I soon found the path where I'd left it last new year and crossed the road bridge to follow the continuation of the path on the other bank. The weather forecast hadn't been good and there have been more flood warnings on the radio, though not for the part of the Thames I was walking alongside. It was a dry start to the day though, but as soon as I started walking on the path proper the heavens opened. I sheltered by some trees and struggled to get my waterproof trousers on and put the cover over my daypack. That was the rain set in for the rest of the day. It did ease a bit but never really stopped. I struggled with my waterproof pants all day. As it is a flat walk I wanted to take big strides, but each time I tried, the lack of flexibility in my trousers acted as a barrier my legs were pushing against. I felt like I was getting an extra workout and could feel my legs getting quite tired towards the end.

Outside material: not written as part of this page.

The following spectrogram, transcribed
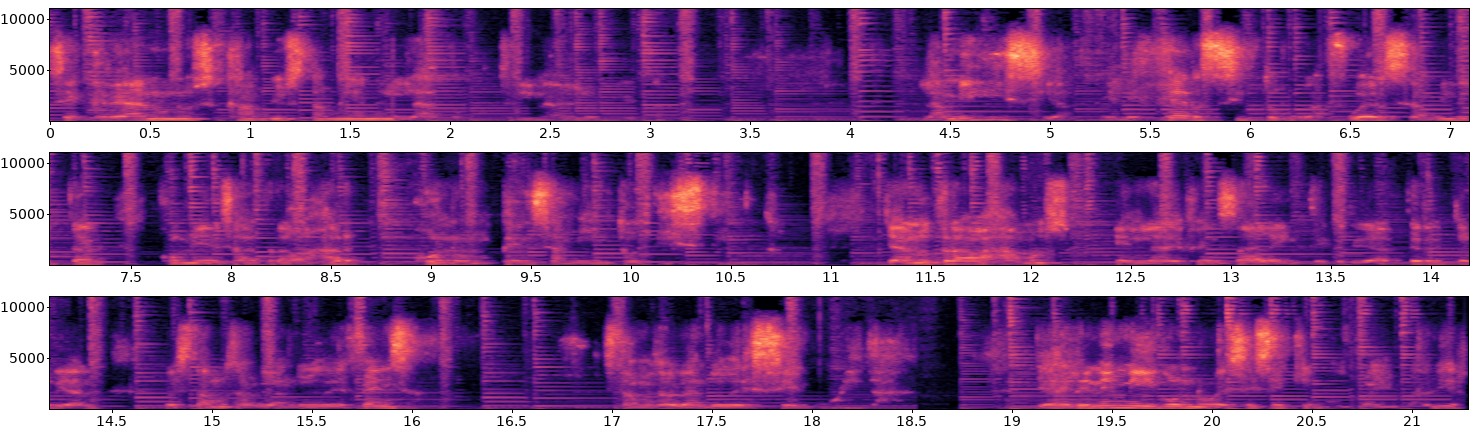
se crean unos cambios también en la doctrina de los militares la milicia, el ejército, la fuerza militar comienza a trabajar con un pensamiento distinto. Ya no trabajamos en la defensa de la integridad territorial, no estamos hablando de defensa, estamos hablando de seguridad. Ya el enemigo no es ese que nos va a invadir,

I was also trialling my Sealskinz socks on this walk. I've always been dubious about paying nearly 30 quid for a pair of socks, but several people have raved about them to me and I've read good reviews online so I'd decided to try a pair. They really got put to the test and failed miserably. As well as the Sealskinz socks, I was wearing gaiters and waterproof trousers and had waxed and sprayed my boots. I'm sure it all would have been fine if it wasn't for having to wade through water that came halfway to my knees on more than one occasion. As water poured in over the tops of my boots I knew the socks would have no chance and the 'test' was probably a bit too extreme.

The river was very deep. Even the boats were underwater

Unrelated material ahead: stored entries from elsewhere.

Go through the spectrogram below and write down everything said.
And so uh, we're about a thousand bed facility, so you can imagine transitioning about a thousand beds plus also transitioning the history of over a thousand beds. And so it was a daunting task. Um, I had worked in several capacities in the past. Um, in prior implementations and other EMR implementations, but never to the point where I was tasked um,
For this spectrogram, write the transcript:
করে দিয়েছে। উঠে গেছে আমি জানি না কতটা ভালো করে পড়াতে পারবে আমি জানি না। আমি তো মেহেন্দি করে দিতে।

One of the flooded bits I had to wade through
Besides flooded bits of path, there were also a few parts blocked by trees which had fallen in the recent gales. Each time I was able to get around or under though, including one time where I had to force my way through the middle of what had become the equivalent of a very thick hedge across the middle of the path.

Leaving Staines behind, I passed under the busy M25. This is the motorway encircling Greater London and the first sign that I'd really left the city behind. The first bits of it were built in the early 1970s, but it wasn't completed until 1986. At 117 miles (188km) long, it's Europe's second longest orbital road, beaten only by the Berliner Ring which is a mere five miles longer. As one of the UK's busiest motorways it often seems more like a car park than a high-speed roadway, particularly the stretch near Heathrow Airport. 

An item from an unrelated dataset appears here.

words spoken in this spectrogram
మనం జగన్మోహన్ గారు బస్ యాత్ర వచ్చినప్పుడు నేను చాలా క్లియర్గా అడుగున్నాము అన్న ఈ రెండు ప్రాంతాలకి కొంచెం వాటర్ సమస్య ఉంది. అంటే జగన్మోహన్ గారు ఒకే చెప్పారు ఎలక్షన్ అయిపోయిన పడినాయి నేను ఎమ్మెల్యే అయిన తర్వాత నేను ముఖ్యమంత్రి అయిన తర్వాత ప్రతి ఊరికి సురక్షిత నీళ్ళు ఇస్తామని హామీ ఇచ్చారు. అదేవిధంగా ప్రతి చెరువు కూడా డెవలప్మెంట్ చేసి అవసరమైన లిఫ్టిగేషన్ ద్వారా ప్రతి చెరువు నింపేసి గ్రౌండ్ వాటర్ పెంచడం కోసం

Passing under the M25

Passing below, I could hear the hum of traffic above, but felt like I was in a different world. I walked on towards the day's second landmark: Runnymede.

Runnymede is a flood plain now in the ownership of the National Trust. The name is possibly derived from the Anglo-Saxon 'runieg' which means regular meeting and 'mede' which today is written as mead or meadow. This meeting meadow is considered to be where the signing of the Magna Carta took place in 1215. This charter was instrumental in the development of the parliament and laws we have today. 

There are several memorials in area including the Air Forces Memorial commemorating the men and women of the Allied Air Forces who died in the Second World War. Another memorial is that dedicated to former US President John F. Kennedy.

Continuing, the path heads towards Old Windsor and alongside Old Windsor Lock. Old Windsor is the original Windsor and only became 'Old' when the newer town of Windsor was built near the castle a few miles away. Elton John apparently lives in Old Windsor. Although I looked, I don't think he was one of the people I saw out walking their dogs.

Heading back to Windsor

At this point, it's possible to walk directly to Windsor. But as I was following the Thames Path my walk looped round via the village of Datchet. I crossed the Albert Bridge and had a bit of road walking before joining a riverside path again just before Victoria Bridge. Then it was past Romney Lock before following a lane back to the car park and my van.

Distance: about 8 miles